“We arrived at the station, but we were told that the tickets had finished.

“While we were discussing what to do, a young fellow approached us and said he will get us into the train, but we will pay N5,000 each. Because we were desperate, we obliged.

“He took us into the train and locked us in one tiny room at the last coach of the train. He opened us 30 minutes later after the person that was checking tickets had finished going round,” he said.

James said that the only way to address the ticketing issue was to sell it online.

A NAN correspondent was also approached by one of the touts, who gave his name as Eze, offering an economy ticket at N5000.

“He said he will get me in, but I will have to pay N5,000. I recalled what James told me and to confirm the story I told him I am interested but I can only afford N3,000.”

Eze explained: “I work here but N3000 is too small because I will settle about four people to get you into that train.

“I will settle the officer that is screening passengers, the officer that is signing the ticket, the one in charge of checking tickets in the train, as well as the security guard.”

However, when the NAN correspondent insisted on paying only N3,000, Eze obliged.

“After some considerations, he asked me to follow him, and as promised, he got me through all the checkpoints into the last coach of the train.

“He collected the N3,000 and asked me to enter a tiny office which apparently was the security guard’s office and asked me to wait for him to settle members of the syndicate.
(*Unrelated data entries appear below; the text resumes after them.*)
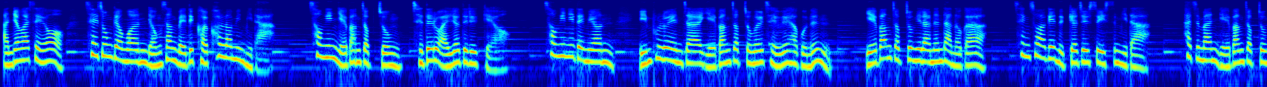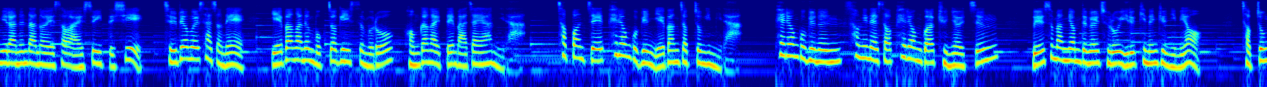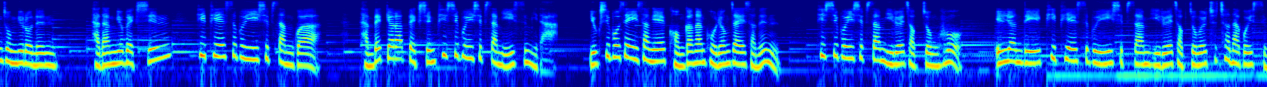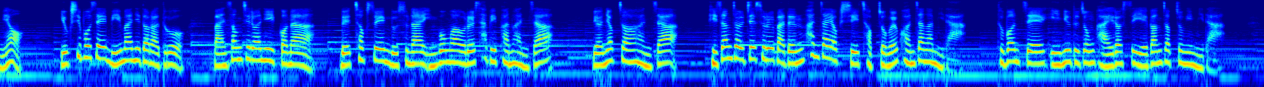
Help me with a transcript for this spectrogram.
안녕하세요. 세종병원 영상 메디컬 컬럼입니다. 성인 예방접종 제대로 알려드릴게요. 성인이 되면 인플루엔자 예방접종을 제외하고는 예방접종이라는 단어가 생소하게 느껴질 수 있습니다. 하지만 예방접종이라는 단어에서 알 수 있듯이 질병을 사전에 예방하는 목적이 있으므로 건강할 때 맞아야 합니다. 첫 번째 폐렴구균 예방접종입니다. 폐렴구균은 성인에서 폐렴과 균열증, 뇌수막염 등을 주로 일으키는 균이며 접종 종류로는 다당류 백신 PPSV13과 단백결합 백신 PCV13이 있습니다. 65세 이상의 건강한 고령자에서는 PCV13 1회 접종 후 1년 뒤 PPSV13 1회 접종을 추천하고 있으며 65세 미만이더라도 만성질환이 있거나 뇌척수액 누수나 인공화호를 삽입한 환자, 면역저하 환자, 비장절제술을 받은 환자 역시 접종을 권장합니다. 두 번째, 이뉴두종 바이러스 예방접종입니다.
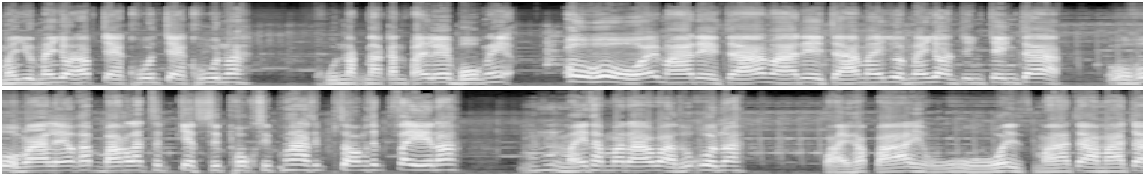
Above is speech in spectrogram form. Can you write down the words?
ไม่หยุดไม่ย่อนครับแจกคูณแจกคูณมาคูณหนักๆกันไปเลยโบกนี้โอ้โหมาเดจ้ามาเดจ้าไม่หยุดไม่ย่อนจริง ๆจ้าโอ้โหมาแล้วครับบางรัดสิบเจ็ดสิบหกสิบห้าสิบสองสิบสี่เนาะ ไม่ธรรมดาว่ะทุกคนมาไปครับไปโอ้โหมาจ้ามาจ้า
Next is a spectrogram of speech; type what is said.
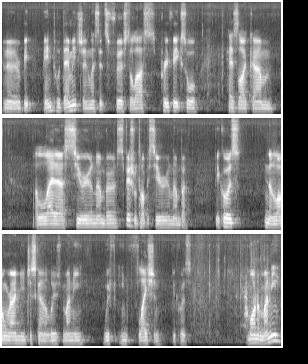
and are a bit bent or damaged unless it's first or last prefix or has like um, a ladder serial number, special type of serial number because in the long run you're just going to lose money with inflation because modern money,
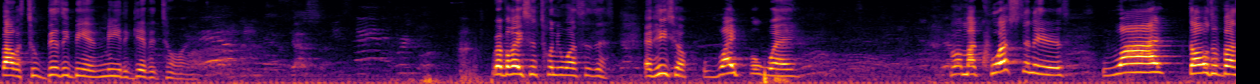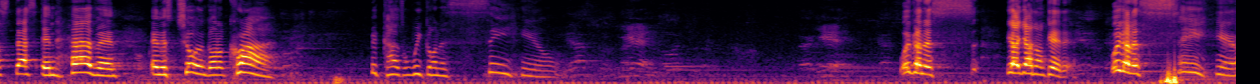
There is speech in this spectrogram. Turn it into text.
but I was too busy being me to give it to him. Revelation 21 says this, and he shall wipe away. Well, my question is, why those of us that's in heaven and his children gonna cry? Because we're gonna see him. We're gonna, see, yeah, y'all don't get it. We're gonna see him.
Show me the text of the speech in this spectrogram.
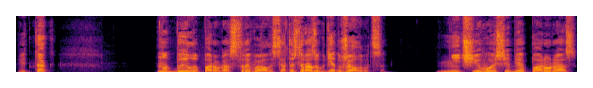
Ведь так? Ну, было пару раз, срывалась. А ты сразу к деду жаловаться. Ничего себе, пару раз.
“I sat there and a few minutes later, he came back and said, “I have settled them”, and showed me a little space outside the office where I stood throughout the journey to Kaduna.”